Stored entries:
##############################

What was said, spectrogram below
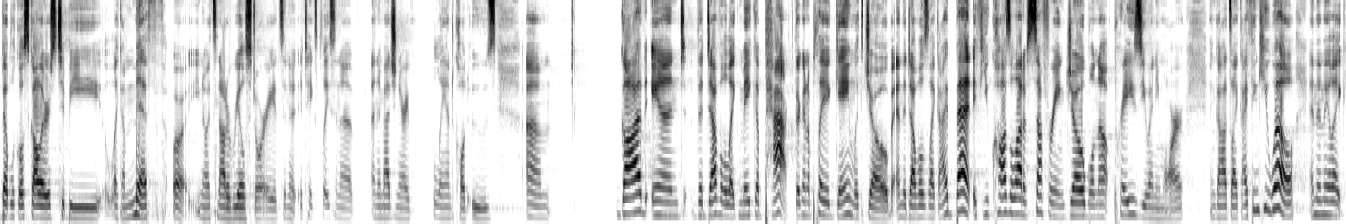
biblical scholars to be like a myth, or you know, it's not a real story. It's in a, it takes place in a, an imaginary land called Uz. Um, God and the devil like make a pact. They're going to play a game with Job and the devil's like, "I bet if you cause a lot of suffering, Job will not praise you anymore." And God's like, "I think he will." And then they like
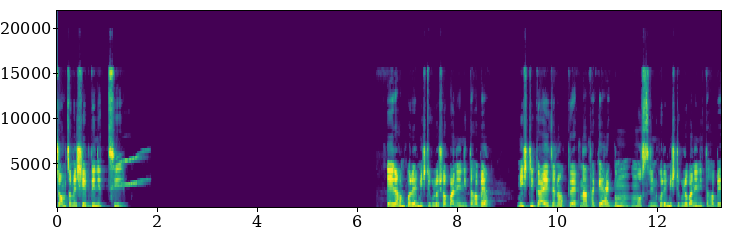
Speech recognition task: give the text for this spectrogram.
চমচমের শেপ দিয়ে নিচ্ছি। এইরকম করে মিষ্টিগুলো সব বানিয়ে নিতে হবে। মিষ্টি গায়ে যেন ক্র্যাক না থাকে, একদম মসৃণ করে মিষ্টিগুলো বানিয়ে নিতে হবে।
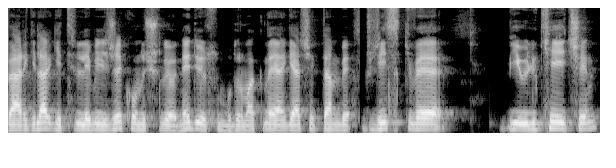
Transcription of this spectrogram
vergiler getirilebileceği konuşuluyor. Ne diyorsun bu durum hakkında? Yani gerçekten bir risk ve bir ülke için,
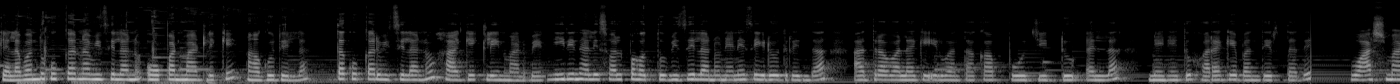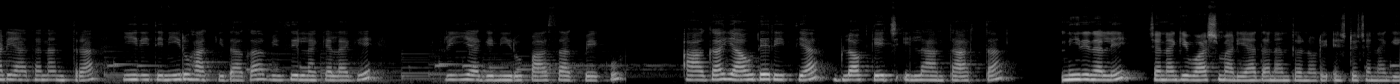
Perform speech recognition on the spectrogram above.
ಕೆಲವೊಂದು ಕುಕ್ಕರ್ನ ವಿಸಿಲನ್ನು ಓಪನ್ ಮಾಡಲಿಕ್ಕೆ ಆಗುವುದಿಲ್ಲ. ಕುಕ್ಕರ್ ವಿಸಿಲನ್ನು ಹಾಗೆ ಕ್ಲೀನ್ ಮಾಡಬೇಕು. ನೀರಿನಲ್ಲಿ ಸ್ವಲ್ಪ ಹೊತ್ತು ವಿಸಿಲನ್ನು ನೆನೆಸಿ ಇಡುವುದರಿಂದ ಅದರ ಒಳಗೆ ಇರುವಂಥ ಕಪ್ಪು, ಜಿಡ್ಡು ಎಲ್ಲ ನೆನೆದು ಹೊರಗೆ ಬಂದಿರ್ತದೆ. ವಾಶ್ ಮಾಡಿ ಆದ ನಂತರ ಈ ರೀತಿ ನೀರು ಹಾಕಿದಾಗ ವಿಸಿಲ್ನ ಕೆಳಗೆ ಫ್ರೀಯಾಗಿ ನೀರು ಪಾಸ್ ಆಗಬೇಕು. ಆಗ ಯಾವುದೇ ರೀತಿಯ ಬ್ಲಾಕೇಜ್ ಇಲ್ಲ ಅಂತ ಅರ್ಥ. ನೀರಿನಲ್ಲಿ ಚೆನ್ನಾಗಿ ವಾಶ್ ಮಾಡಿ ಆದ ನಂತರ ನೋಡಿ ಎಷ್ಟು ಚೆನ್ನಾಗಿ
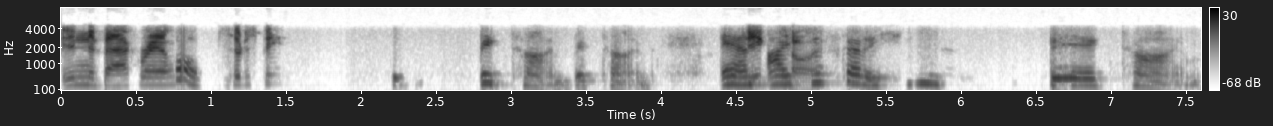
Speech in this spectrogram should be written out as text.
in the background, Oh. so to speak? Big time, big time. And Big I time. just got a huge big time.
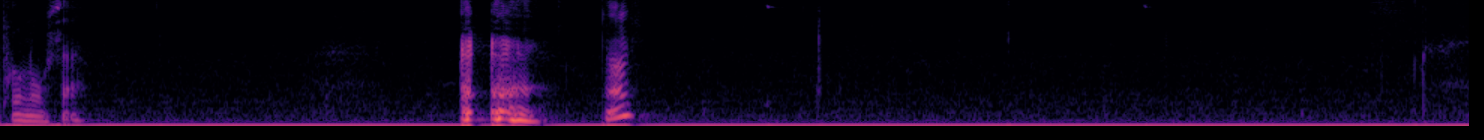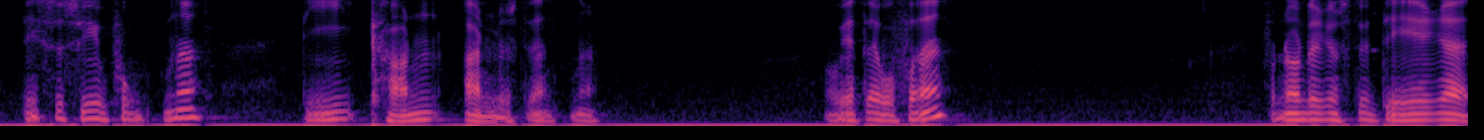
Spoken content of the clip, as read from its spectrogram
prognose. Ja. Disse syv punktene de kan alle studentene. Og vet dere hvorfor det? For når dere studerer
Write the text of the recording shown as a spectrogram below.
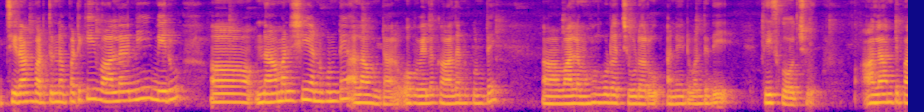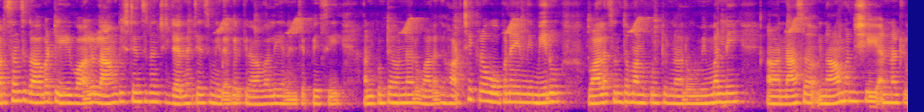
చిరాకు పడుతున్నప్పటికీ వాళ్ళని మీరు నా మనిషి అనుకుంటే అలా ఉంటారు. ఒకవేళ కాదనుకుంటే వాళ్ళ మొహం కూడా చూడరు అనేటువంటిది తీసుకోవచ్చు. అలాంటి పర్సన్స్ కాబట్టి వాళ్ళు లాంగ్ డిస్టెన్స్ నుంచి జర్నీ చేసి మీ దగ్గరికి రావాలి అని చెప్పేసి అనుకుంటూ ఉన్నారు. వాళ్ళకి హార్ట్ చక్ర ఓపెన్ అయింది. మీరు వాళ్ళ సొంతం అనుకుంటున్నారు. మిమ్మల్ని నా నా మనిషి అన్నట్లు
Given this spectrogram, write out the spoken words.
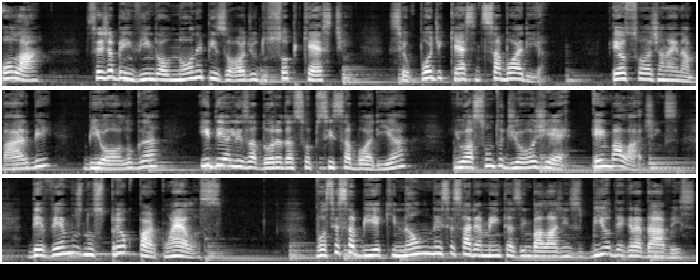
Olá, seja bem-vindo ao nono episódio do Sopcast, seu podcast de saboaria. Eu sou a Janaína Barbie, bióloga, idealizadora da Sopsi Saboaria, e o assunto de hoje é embalagens. Devemos nos preocupar com elas? Você sabia que não necessariamente as embalagens biodegradáveis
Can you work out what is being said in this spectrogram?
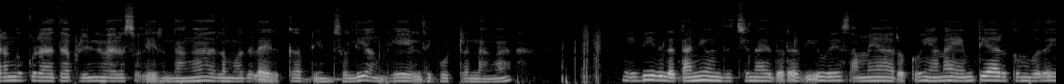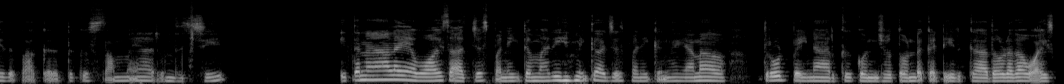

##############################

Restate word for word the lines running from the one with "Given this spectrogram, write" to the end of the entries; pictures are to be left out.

Written answer =
Given this spectrogram, write out the spoken words.
Olá, seja bem-vindo ao nono episódio do Sopcast, seu podcast de saboaria. Eu sou a Janaína Barbie, bióloga, idealizadora da Sopsi Saboaria, e o assunto de hoje é embalagens. Devemos nos preocupar com elas? Você sabia que não necessariamente as embalagens biodegradáveis
Can you work out what is being said in this spectrogram?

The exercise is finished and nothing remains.